Dyck v Kent & Essex Mutual Insurance Company et al, 2023 ONSC 3725

This action arises from a rear end motor vehicle accident. The at-fault driver was operating a transport truck. The tractor portion was registered to Orchid Leasing Corp., however as of the time of the accident the tractor’s driver had made final payment on the lease, had received a bill of sale and ownership documentation, and had a letter authorizing transfer of ownership. In essence, the only “ownership” that Orchid had as of the time of the accident was as the registered owner with the MTO.

Orchid brought a summary judgment motion on the grounds that it was not the owner of the tractor and therefore was not vicariously liable under the Highway Traffic Act. Justice Hebner accepted the defendant’s position and granted the motion, dismissing the claim as against Orchid. Justice Hebner accepted that: Orchid agreed to sell the tractor to the driver and the driver paid the purchase price in full; Orchid gave the driver the necessary paperwork to transfer ownership; Orchid exercised no possession or control over the vehicle at the time of the accident; there was no evidence that Orchid retained keys to the vehicle; Orchid was not in a position to provide consent or withhold consent to operation of the vehicle at the material time; and Orchid did not have an insurance interest in the vehicle at the material time.

Dagenais v. Slavko, 2021 ONSC 3415

This action arises from a motor vehicle accident. The defendant driver, Pellerin, was employed by the defendant Slavko Concrete Finishing at the time. Pellerin’s employment was governed by a collective agreement.

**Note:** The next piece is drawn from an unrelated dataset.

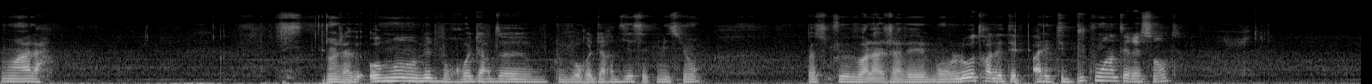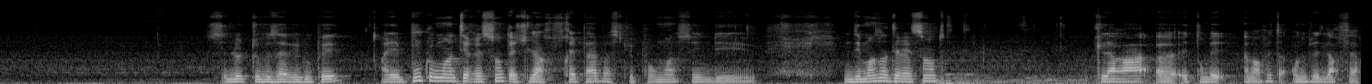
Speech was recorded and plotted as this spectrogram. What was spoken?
Voilà. Non, J'avais au moins envie de vous regarder, que vous regardiez cette mission. Parce que voilà, j'avais. Bon, l'autre, elle était, elle était beaucoup moins intéressante. C'est l'autre que vous avez loupé. Elle est beaucoup moins intéressante et je la referai pas parce que pour moi, c'est une des, une des moins intéressantes. Clara euh, est tombée. Ah bah en fait, on est obligé de la refaire.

On January 31, 2013, Slavko sent Pellerin and other tradesmen to finish pouring concrete at a site in Petawawa. Pellerin lived in Ottawa. The collective agreement obligated Slavko to arrange for the transportation of its employees to distant construction sites. Despite this obligation, Pellerin drove himself in his personal vehicle from Ottawa to Petawawa. Prior to leaving Ottawa, Pellerin purchased gasoline for his car, stopped for a coffee, and may have done an errand. He then drove to Highway 17 on his way to Petawawa. He decided to stop for a break in the Town of Renfrew. He pulled into the left turning lane on Highway 17 and waited for an oncoming truck to pass. He then began his turn across the lane, where he struck the plaintiff’s vehicle which was travelling behind the truck. Pellerin was charged with failing to make a turn in safety and he paid the associated fine.

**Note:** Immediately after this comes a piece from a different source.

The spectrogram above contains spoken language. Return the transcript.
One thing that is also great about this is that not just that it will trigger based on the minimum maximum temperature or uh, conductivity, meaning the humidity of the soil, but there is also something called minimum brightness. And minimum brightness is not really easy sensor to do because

The total damages claimed by the plaintiff driver, plaintiff passenger, and FLA claimants was $3.6 million. Pellerin had limits of $2 million, which was paid into Court. The plaintiffs also sued Slavko as Pellerin’s employer. Justice Kane held that Pellerin was in the course of his employment at the time of the accident, and that Slavko was vicariously liable for his negligence. The Court disagreed that Slavko could only be vicariously liable for Pellerin after he arrived at the job site. Pellerin was being paid for his time in transit and mileage to and from Petawawa, pursuant to the collective agreement. Pellerin’s use of his personal vehicle did not establish that he was working outside the course of his employment. His planned stop for coffee and to stretch was not a “personal frolic” removing vicarious liability either.

Justice Kane further accepted that Pellerin could be considered Slavko’s agent pursuant to the doctrine of respondeat superior.

Sataur v. Starbucks Coffee Canada Inc., 2017 ONCA 1017

The Plaintiff sued Starbucks and two individual employes for spilling hot water on her. Starbucks brought a motion to strike the claims against the individual Defendants on the basis that the Statement of Claim did not disclose a reasonable cause of action against either individual. The motion judge agreed and struck the claims against the individual Defendants on the basis that they were not liable for actions taken within the scope of their authority and on behalf of their corporation. On appeal, the Ontario Court of Appeal overturned the decision finding that the Statement of Claim set out specific alleged acts of negligence against each individual Defendant (e.g. the pouring of hot water and the failure to supervise) for which each may be found personally liable. The Court of Appeal held that the motion judge had conflated two separate concepts: an employer’s vicarious liability for its employees acting within the scope of their employment and employees’ personal liability for their own negligence while acting within the scope of their employment.

T.I. v. Lakovic, 2016 ONSC 5750, aff’d 2017 ONCA 446

The female plaintiff was sexually abused by a taxi driver. She became intoxicated at a party and her friend called the defendant taxi company, which dispatched the driver to pick her up. The defendant taxi company successfully moved for summary judgment on the basis that it should not be held vicariously liable for the intentionally tortious acts of the driver. Justice Broad found that the wrongful acts of the defendant driver were only coincidentally linked to the defendant taxi company’s activities as the operator of a taxi dispatching business. The Court of Appeal upheld the decision, finding that the motions judge properly applied the law of vicarious liability and reached the correct conclusion on the record.